▶ [WORK REQUIRED]: Set every entry down again precisely.
══════════
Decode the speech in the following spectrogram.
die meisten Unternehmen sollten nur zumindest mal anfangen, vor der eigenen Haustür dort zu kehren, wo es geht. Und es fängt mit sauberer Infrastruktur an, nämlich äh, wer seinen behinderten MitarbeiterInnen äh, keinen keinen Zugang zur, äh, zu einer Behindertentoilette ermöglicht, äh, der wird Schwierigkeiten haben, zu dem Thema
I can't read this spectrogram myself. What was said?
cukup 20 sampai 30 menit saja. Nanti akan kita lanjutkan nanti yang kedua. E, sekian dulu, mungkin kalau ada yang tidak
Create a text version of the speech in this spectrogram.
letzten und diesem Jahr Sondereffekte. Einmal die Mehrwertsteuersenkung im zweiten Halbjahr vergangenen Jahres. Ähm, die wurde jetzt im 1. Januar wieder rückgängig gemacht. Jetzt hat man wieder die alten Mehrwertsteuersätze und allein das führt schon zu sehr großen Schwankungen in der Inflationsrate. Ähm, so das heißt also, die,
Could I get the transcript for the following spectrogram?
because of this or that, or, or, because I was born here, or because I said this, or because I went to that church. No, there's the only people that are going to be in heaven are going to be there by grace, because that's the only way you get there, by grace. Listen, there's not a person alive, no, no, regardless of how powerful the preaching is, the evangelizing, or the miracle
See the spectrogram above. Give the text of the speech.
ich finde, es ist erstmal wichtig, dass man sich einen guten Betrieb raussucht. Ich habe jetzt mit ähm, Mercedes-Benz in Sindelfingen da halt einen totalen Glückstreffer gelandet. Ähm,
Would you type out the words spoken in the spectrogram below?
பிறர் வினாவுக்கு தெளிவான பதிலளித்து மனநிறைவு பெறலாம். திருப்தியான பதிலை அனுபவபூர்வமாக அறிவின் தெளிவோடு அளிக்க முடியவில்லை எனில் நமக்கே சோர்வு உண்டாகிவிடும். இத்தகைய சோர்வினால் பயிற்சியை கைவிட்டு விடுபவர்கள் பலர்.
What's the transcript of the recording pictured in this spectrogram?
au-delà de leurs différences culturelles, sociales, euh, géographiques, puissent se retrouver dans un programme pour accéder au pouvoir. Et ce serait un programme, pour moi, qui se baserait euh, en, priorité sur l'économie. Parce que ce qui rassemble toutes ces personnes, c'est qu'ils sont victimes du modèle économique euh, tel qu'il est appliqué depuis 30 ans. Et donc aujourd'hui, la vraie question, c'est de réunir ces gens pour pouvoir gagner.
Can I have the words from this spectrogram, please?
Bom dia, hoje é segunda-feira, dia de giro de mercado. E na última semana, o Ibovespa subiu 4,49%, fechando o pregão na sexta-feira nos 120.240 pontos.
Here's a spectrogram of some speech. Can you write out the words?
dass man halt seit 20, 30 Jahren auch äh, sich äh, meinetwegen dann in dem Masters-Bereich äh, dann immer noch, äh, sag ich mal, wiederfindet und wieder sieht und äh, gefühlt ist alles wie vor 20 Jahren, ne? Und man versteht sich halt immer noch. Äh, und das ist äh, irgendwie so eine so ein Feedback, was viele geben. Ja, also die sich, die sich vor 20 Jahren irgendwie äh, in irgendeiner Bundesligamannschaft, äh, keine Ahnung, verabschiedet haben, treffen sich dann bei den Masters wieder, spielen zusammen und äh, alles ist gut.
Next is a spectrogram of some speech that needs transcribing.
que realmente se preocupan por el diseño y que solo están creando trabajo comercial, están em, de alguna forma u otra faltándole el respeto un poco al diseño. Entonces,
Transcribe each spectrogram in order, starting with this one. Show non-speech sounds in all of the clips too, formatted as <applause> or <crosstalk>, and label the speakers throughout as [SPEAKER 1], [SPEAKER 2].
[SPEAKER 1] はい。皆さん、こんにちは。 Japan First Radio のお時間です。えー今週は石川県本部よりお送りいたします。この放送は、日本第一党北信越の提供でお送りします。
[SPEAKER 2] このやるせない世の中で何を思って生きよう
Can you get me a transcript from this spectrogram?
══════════
▶ [EXPECTED OUTPUT]:
Decode the speech in the following spectrogram.
die meisten Unternehmen sollten nur zumindest mal anfangen, vor der eigenen Haustür dort zu kehren, wo es geht. Und es fängt mit sauberer Infrastruktur an, nämlich äh, wer seinen behinderten MitarbeiterInnen äh, keinen keinen Zugang zur, äh, zu einer Behindertentoilette ermöglicht, äh, der wird Schwierigkeiten haben, zu dem Thema
I can't read this spectrogram myself. What was said?
cukup 20 sampai 30 menit saja. Nanti akan kita lanjutkan nanti yang kedua. E, sekian dulu, mungkin kalau ada yang tidak
Create a text version of the speech in this spectrogram.
letzten und diesem Jahr Sondereffekte. Einmal die Mehrwertsteuersenkung im zweiten Halbjahr vergangenen Jahres. Ähm, die wurde jetzt im 1. Januar wieder rückgängig gemacht. Jetzt hat man wieder die alten Mehrwertsteuersätze und allein das führt schon zu sehr großen Schwankungen in der Inflationsrate. Ähm, so das heißt also, die,
Could I get the transcript for the following spectrogram?
because of this or that, or, or, because I was born here, or because I said this, or because I went to that church. No, there's the only people that are going to be in heaven are going to be there by grace, because that's the only way you get there, by grace. Listen, there's not a person alive, no, no, regardless of how powerful the preaching is, the evangelizing, or the miracle
See the spectrogram above. Give the text of the speech.
ich finde, es ist erstmal wichtig, dass man sich einen guten Betrieb raussucht. Ich habe jetzt mit ähm, Mercedes-Benz in Sindelfingen da halt einen totalen Glückstreffer gelandet. Ähm,
Would you type out the words spoken in the spectrogram below?
பிறர் வினாவுக்கு தெளிவான பதிலளித்து மனநிறைவு பெறலாம். திருப்தியான பதிலை அனுபவபூர்வமாக அறிவின் தெளிவோடு அளிக்க முடியவில்லை எனில் நமக்கே சோர்வு உண்டாகிவிடும். இத்தகைய சோர்வினால் பயிற்சியை கைவிட்டு விடுபவர்கள் பலர்.
What's the transcript of the recording pictured in this spectrogram?
au-delà de leurs différences culturelles, sociales, euh, géographiques, puissent se retrouver dans un programme pour accéder au pouvoir. Et ce serait un programme, pour moi, qui se baserait euh, en, priorité sur l'économie. Parce que ce qui rassemble toutes ces personnes, c'est qu'ils sont victimes du modèle économique euh, tel qu'il est appliqué depuis 30 ans. Et donc aujourd'hui, la vraie question, c'est de réunir ces gens pour pouvoir gagner.
Can I have the words from this spectrogram, please?
Bom dia, hoje é segunda-feira, dia de giro de mercado. E na última semana, o Ibovespa subiu 4,49%, fechando o pregão na sexta-feira nos 120.240 pontos.
Here's a spectrogram of some speech. Can you write out the words?
dass man halt seit 20, 30 Jahren auch äh, sich äh, meinetwegen dann in dem Masters-Bereich äh, dann immer noch, äh, sag ich mal, wiederfindet und wieder sieht und äh, gefühlt ist alles wie vor 20 Jahren, ne? Und man versteht sich halt immer noch. Äh, und das ist äh, irgendwie so eine so ein Feedback, was viele geben. Ja, also die sich, die sich vor 20 Jahren irgendwie äh, in irgendeiner Bundesligamannschaft, äh, keine Ahnung, verabschiedet haben, treffen sich dann bei den Masters wieder, spielen zusammen und äh, alles ist gut.
Next is a spectrogram of some speech that needs transcribing.
que realmente se preocupan por el diseño y que solo están creando trabajo comercial, están em, de alguna forma u otra faltándole el respeto un poco al diseño. Entonces,
Transcribe each spectrogram in order, starting with this one. Show non-speech sounds in all of the clips too, formatted as <applause> or <crosstalk>, and label the speakers throughout as [SPEAKER 1], [SPEAKER 2].
[SPEAKER 1] はい。皆さん、こんにちは。 Japan First Radio のお時間です。えー今週は石川県本部よりお送りいたします。この放送は、日本第一党北信越の提供でお送りします。
[SPEAKER 2] このやるせない世の中で何を思って生きよう
Can you get me a transcript from this spectrogram?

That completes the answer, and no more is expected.